As I looked around the table a second time, I realized I was the only Hispanic female, and in some ways that made me a representative of Hispanic females everywhere! (I took the liberty of giving myself the title!) I instantly felt courage replace my fear, and I decided to share a story I have only shared with a few select individuals. Everyone listened attentively and thanked me for sharing. After passing the talking stick to the next person, I felt a sense of relief and joy. I was very impressed with how our Racial Justice facilitator created a safety bubble around our table, a bubble that kept out judgment and negativity. I knew my story was safe, but most of all, I knew it was appreciated.
I walked away from this event with a newfound sense of purpose! I absolutely had to know more about the YWCA and its mission. Looking through the website, I came across the GenYWCA group. I was so excited to find a group of young professionals who are passionate about eliminating racism and empowering women. I immediately emailed and scheduled a meeting with Sarah Raser. She didn't need to persuade me to join. Together, we decided that joining the membership outreach committee would be the best choice for me, and doing so has been very rewarding.

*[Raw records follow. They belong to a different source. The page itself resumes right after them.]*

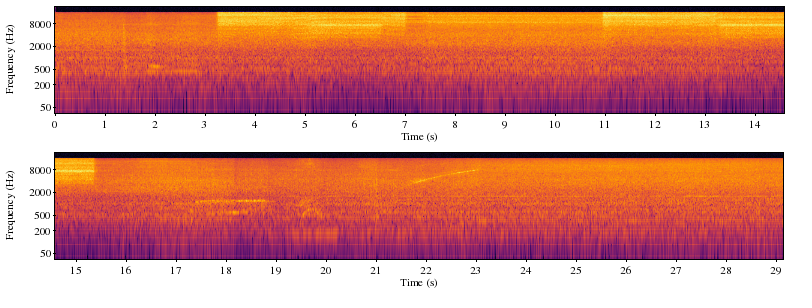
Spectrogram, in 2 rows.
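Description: Masterwood Atlas 5XL 5-axis CNC machining center running, a steady hiss and hum, with two spells of sharper high hissing a few seconds long in the first half and a brief rising whine in the second half.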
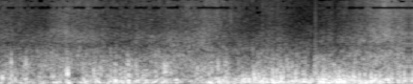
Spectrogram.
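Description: Wind buffeting the microphone on a sailboat under way, a gusty low rumble, with sea water washing along the hull.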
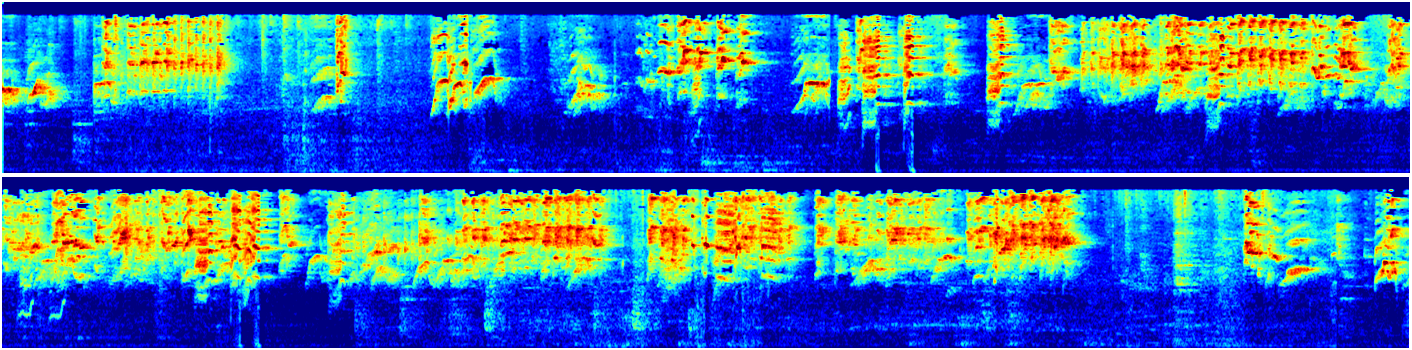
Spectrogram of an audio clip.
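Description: Many caged small parrots chirping and squawking at once, a dense, overlapping chatter of short high calls with a few brief lulls.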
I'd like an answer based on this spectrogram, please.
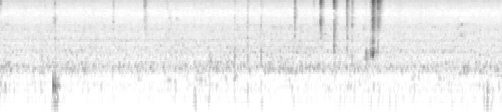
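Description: Tabletop handling sounds: a knock about a second in as the slime glue bottle is set down, then a plastic stirrer scraping and tapping in a small plastic cup of slime, with a few sharp clicks in the second half. A steady background hum runs underneath.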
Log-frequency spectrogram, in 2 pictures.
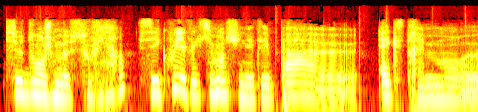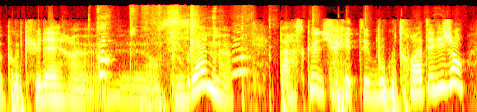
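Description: A woman leaving a hesitant voice message, pausing often as she recalls things. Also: mid-range voice, animated. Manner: hesitant, with many pauses. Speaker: listener sending a voice note. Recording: noisy voice message.

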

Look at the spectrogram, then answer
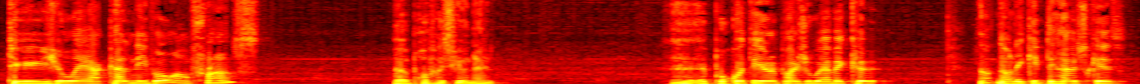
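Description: A woman's voice: fairly low pitch, animated, a little slow, pauses often, breathy edge, voice pushed up, heavily acted. A man voicing a bubbly, chatty young American hairdresser woman who gushes and stammers slightly. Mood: gushing. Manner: gushing, effusive, stammers slightly.

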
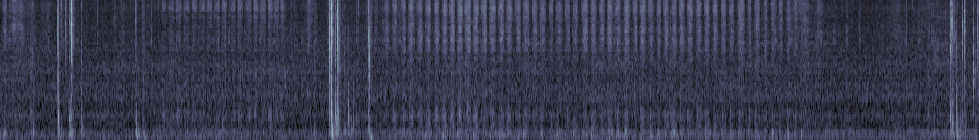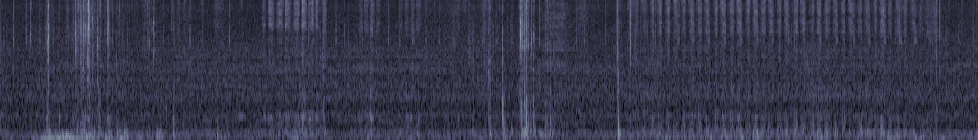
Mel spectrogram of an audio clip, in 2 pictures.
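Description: Paper being coloured in with quick back-and-forth scratchy strokes of a red colouring pencil, fairly faint. A few sharp taps and a brief low bump come a little past halfway.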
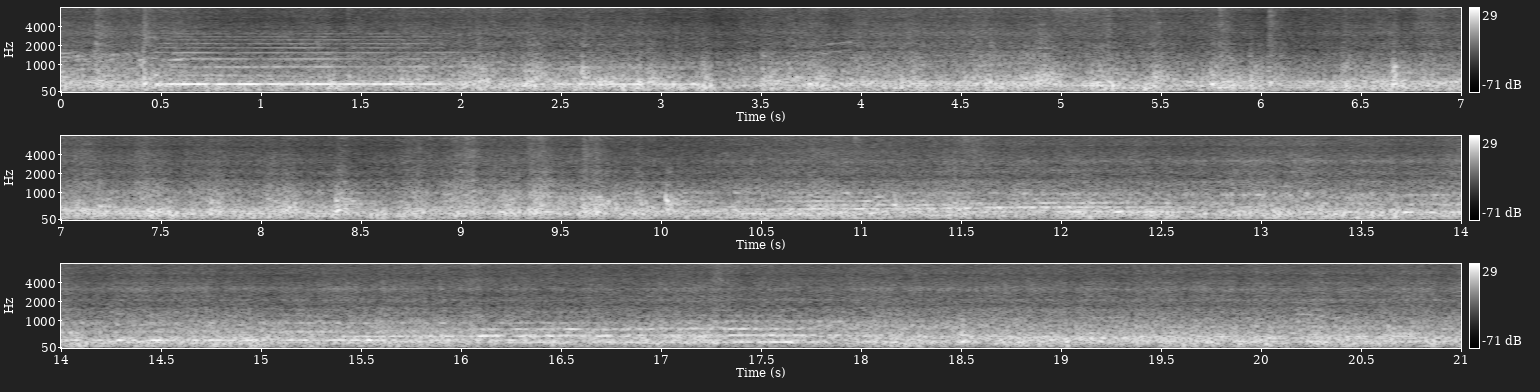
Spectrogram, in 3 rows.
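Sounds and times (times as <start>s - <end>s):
passing train hum: 0.0s - 21.0s
train horn blast: 0.4s - 2.2s
train wheels clattering over rail joints: 4.6s - 11.7s.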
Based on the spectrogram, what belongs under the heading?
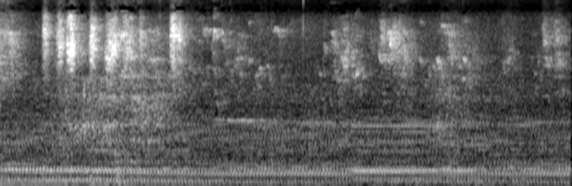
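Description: Small birds chirping in quick, repeated calls, busiest in the first two seconds, over a steady low hum.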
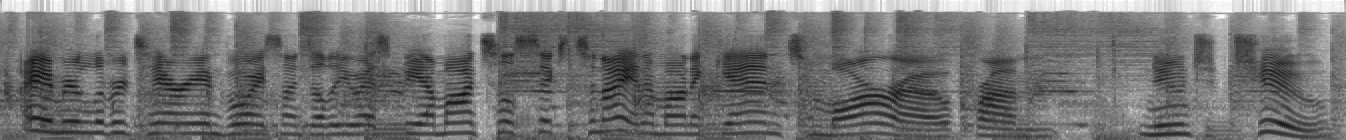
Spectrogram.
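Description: High-pitched Brooklyn woman hosting talk radio. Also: music in the background. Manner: informal, halting, thinks aloud. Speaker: radio talk show host. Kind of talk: live talk radio, conversational monologue. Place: radio studio. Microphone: close studio microphone.

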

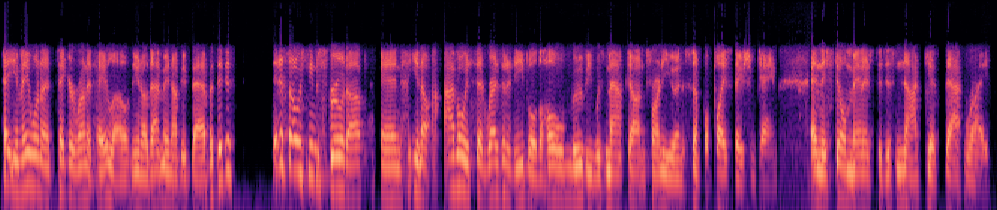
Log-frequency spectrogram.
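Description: A fast-talking middle-aged man with a medium-pitched voice gives a casual movie review on a radio show. He rambles and repeats himself for emphasis, captured in a dry, phone-quality recording.

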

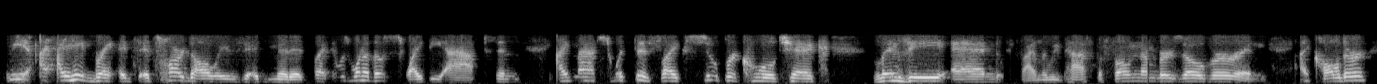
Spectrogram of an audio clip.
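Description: A man's voice comes over a tinny phone line, pitched a little high for a man. He rambles and halts as he talks, a caller on a radio show. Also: moderate pace, no echo. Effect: heard over a phone line.

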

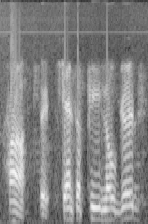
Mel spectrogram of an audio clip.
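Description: A man calling into a radio gardening show over the phone, asking halting, hesitant questions. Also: mid-range voice, no echo. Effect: heard over a phone line. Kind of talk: call-in question to a gardening host. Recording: tinny, dry phone line.

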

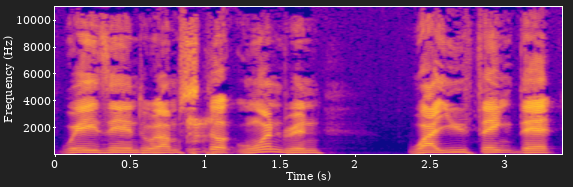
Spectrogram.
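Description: A man's voice: on the high side, steady tone, moderate pace, fairly bright tone, no room sound. A man co-hosting a radio show, trading dry, needling jabs in casual banter. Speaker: radio co-host.

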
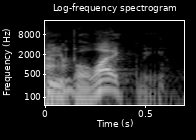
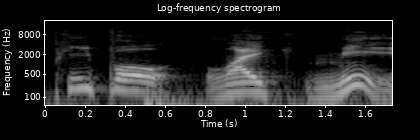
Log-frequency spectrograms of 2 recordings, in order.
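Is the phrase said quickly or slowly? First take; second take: quickly; slowly. First: The phrase is said quickly, run together. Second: The phrase is said slowly, words drawn apart. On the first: The speaker is a confident person whom people like. The speaker calls it right. "You gotta say it quick" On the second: The speaker likes people who are like him. The speaker calls it wrong. "it's not people like me"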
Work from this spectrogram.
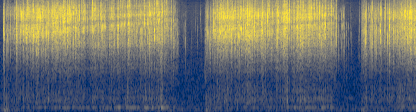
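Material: Plastic.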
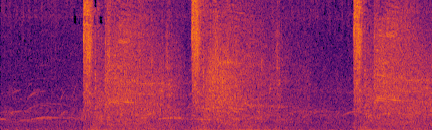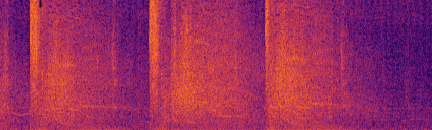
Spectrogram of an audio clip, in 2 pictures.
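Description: Explosions boom in loud bursts.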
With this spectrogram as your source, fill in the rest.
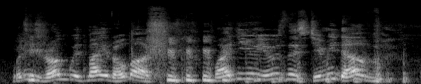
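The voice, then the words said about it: Bad accent, Johnny Five impression. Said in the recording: “Johnny Five in the background. ... Speaking of bad accents.”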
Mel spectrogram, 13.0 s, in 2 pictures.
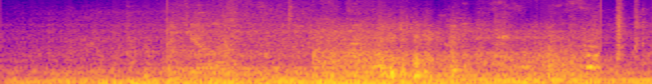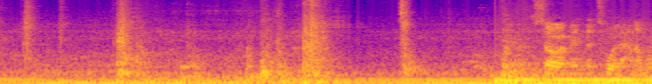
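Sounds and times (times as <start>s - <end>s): train carriage rumbling: 0.0s - 13.0s
sharp clanks and knocks: 5.4s - 10.8s, 11.4s - 12.0s.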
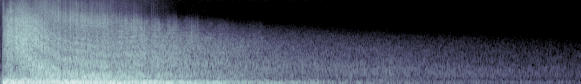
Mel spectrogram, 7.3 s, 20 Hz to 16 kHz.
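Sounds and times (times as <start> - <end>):
rocket: 0.0 - 5.7.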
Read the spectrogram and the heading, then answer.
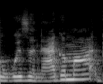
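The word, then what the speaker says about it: Wizengamot: Or in the movies they call it the Wizenagamot, but then that doesn't make sense because he adds an extra syllable. – The Wizen... – Because in well, because the G and the N would have to be switched for it to be Nagmot. Because it's a hard G.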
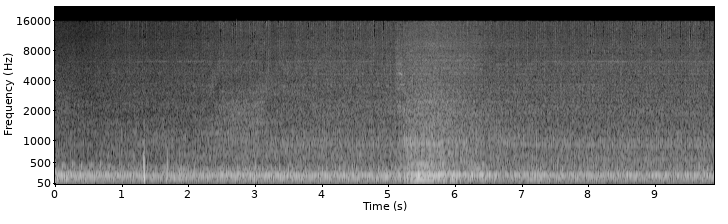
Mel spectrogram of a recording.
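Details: 1996 Volvo 850R on 93 octane at stock boost: a steady idle with a light, fairly quick tick from the driver side of the engine and one throttle blip, sometimes quiet; the owner can't tell whether it's normal.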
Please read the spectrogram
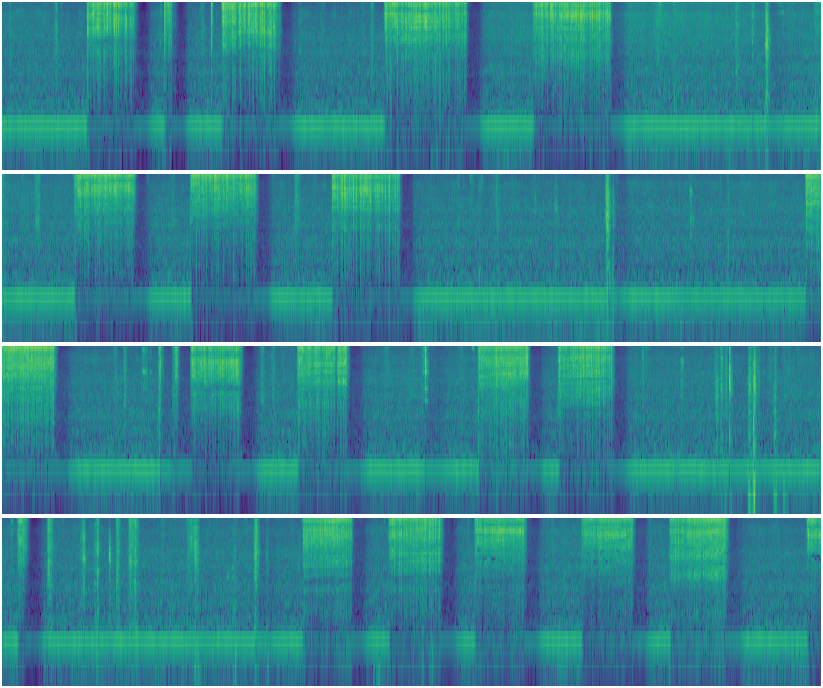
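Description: Wire-feed (MIG) welder laying short beads on steel tubing: a crackling, sizzling hiss with a steady hum, stopping and restarting every second or two as the trigger is released and pulled again.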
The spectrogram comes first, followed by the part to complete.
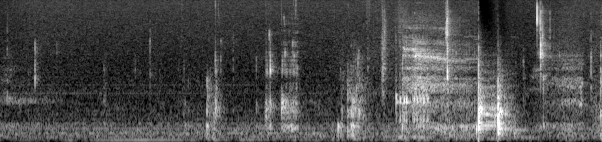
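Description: A person drinking from a mug: quiet sipping and swallowing with small mouth clicks, busier about four to five seconds in.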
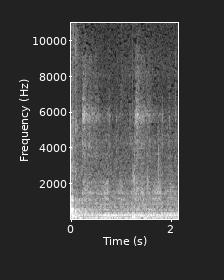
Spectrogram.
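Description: A single sharp slap of a hand striking an inflated balloon at the very start, followed by faint scuffing footsteps on a wooden gym floor over a steady low hum.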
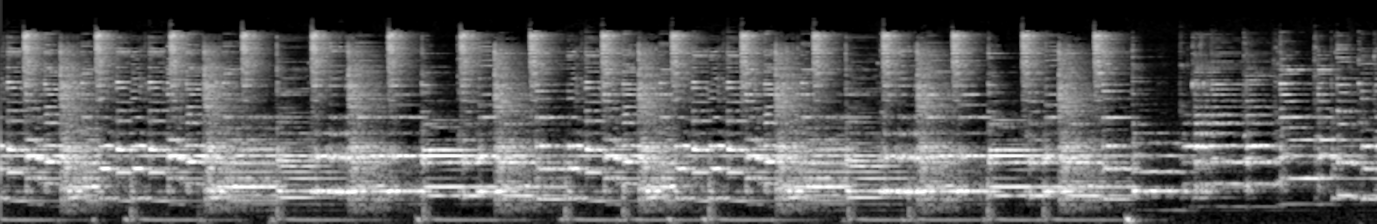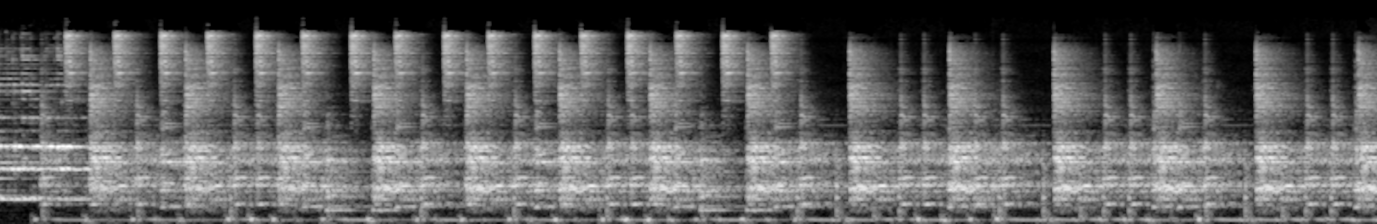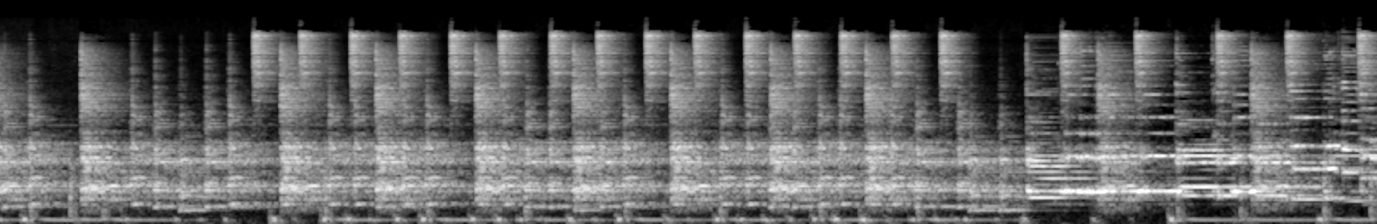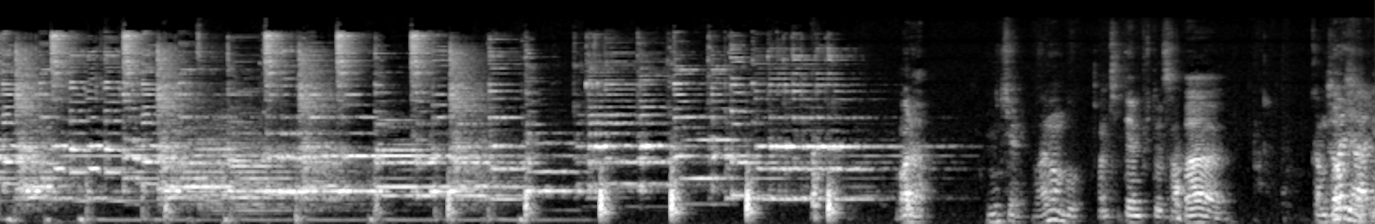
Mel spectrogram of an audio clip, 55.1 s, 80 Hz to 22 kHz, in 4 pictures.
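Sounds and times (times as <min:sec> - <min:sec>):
looping melody: 0:00.0 - 0:51.1.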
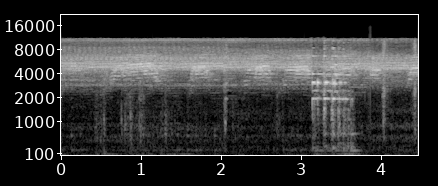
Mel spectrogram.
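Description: Steady high-pitched chirring of a late-summer insect chorus. Near the end comes a brief clink and rustle as ground coffee is tipped from a metal cup into a paper filter in a wire pour-over dripper.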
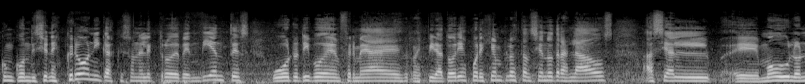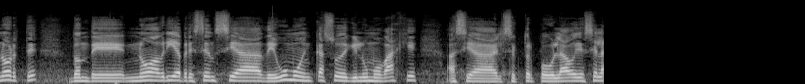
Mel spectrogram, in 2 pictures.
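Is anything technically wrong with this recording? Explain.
Yes. At 14.08 s there is an audio dropout to silence lasting to the end, about 2 s. The sound cuts off mid-flow into silence with no room tone, unlike a fade or gate, likely because the input was lost while recording continued.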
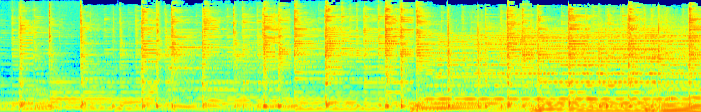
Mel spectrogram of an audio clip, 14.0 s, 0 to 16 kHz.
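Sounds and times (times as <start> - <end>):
acoustic guitar strumming chords: 0.0 - 14.0
bass part: 8.2 - 14.0.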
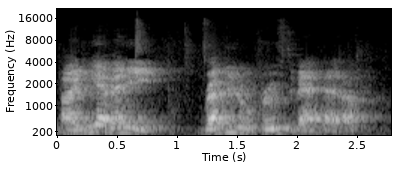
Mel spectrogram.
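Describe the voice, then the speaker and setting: A man's voice: mid-range voice, quick pace, a bit bright. A young man cross-examining a witness in a mock trial, hesitant and quibbling. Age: young adult. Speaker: mock trial defense lawyer. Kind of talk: improvised comedy sketch. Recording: very echoey room, distant mic.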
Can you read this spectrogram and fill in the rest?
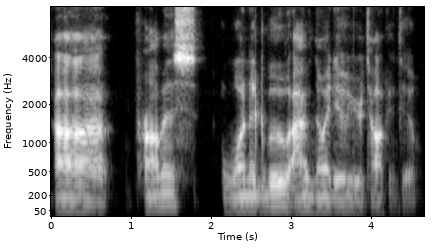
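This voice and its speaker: Young guy streaming late, super deep soft voice, tired and laid back. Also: lively intonation, a little slow, vocal fry. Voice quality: soft-spoken. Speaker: live stream host. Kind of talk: casual live stream chat reading viewer comments.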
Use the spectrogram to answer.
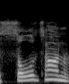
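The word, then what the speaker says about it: Soliton: going to mispronounce this the sultan radar is that how you say it correct yeah yeah you got it yeah you can do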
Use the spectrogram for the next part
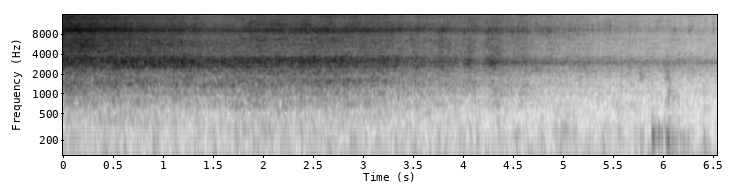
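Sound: spice paste boiling after water is added, mango chutney

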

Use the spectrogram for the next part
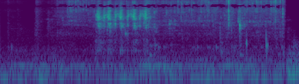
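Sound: water running from tap while washing face

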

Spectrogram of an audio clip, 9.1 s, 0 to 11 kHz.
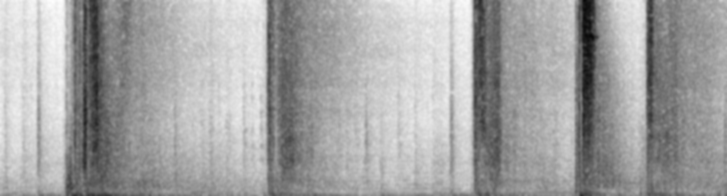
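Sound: M16A4 rifle gunshots in video game Insurgency: Sandstorm

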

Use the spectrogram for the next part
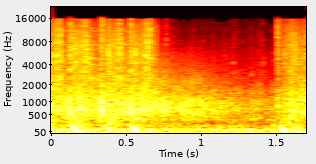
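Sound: gunfire in a video game

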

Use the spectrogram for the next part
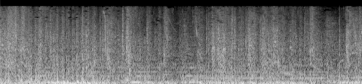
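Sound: grenade explosion and gunfire in Call of Duty: Cold War video game

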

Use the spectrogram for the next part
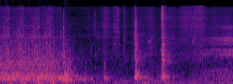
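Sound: Janome quilt binder sewing machine stitching binding

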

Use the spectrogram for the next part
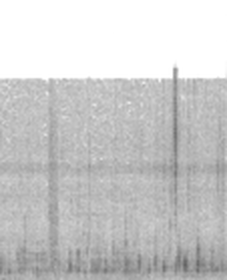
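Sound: rice boiling in a pot on high heat

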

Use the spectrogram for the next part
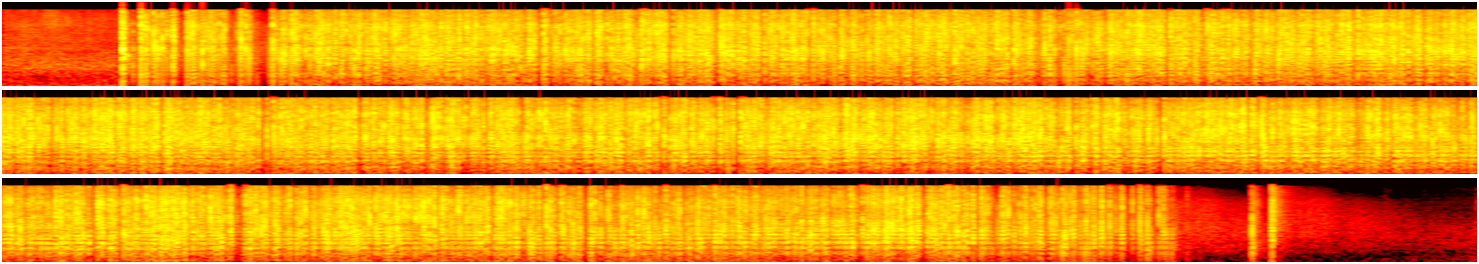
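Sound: fireworks and firecrackers being set off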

People fear the unknown and unfamiliar; this is perfectly natural. The only way to extinguish that fear is to create awareness and educate people about different backgrounds and cultures. Our generation will run this country one day. It is essential that, as future leaders, we take the time to educate ourselves on diversity and inclusion. As we remember Martin Luther King, let us remember what we are truly celebrating. We are celebrating one man's dream to end racism. It is every young professional's personal responsibility to contribute to making this dream a reality. I feel honored to have the opportunity to be a part of GenYWCA, and look forward to contributing to its mission.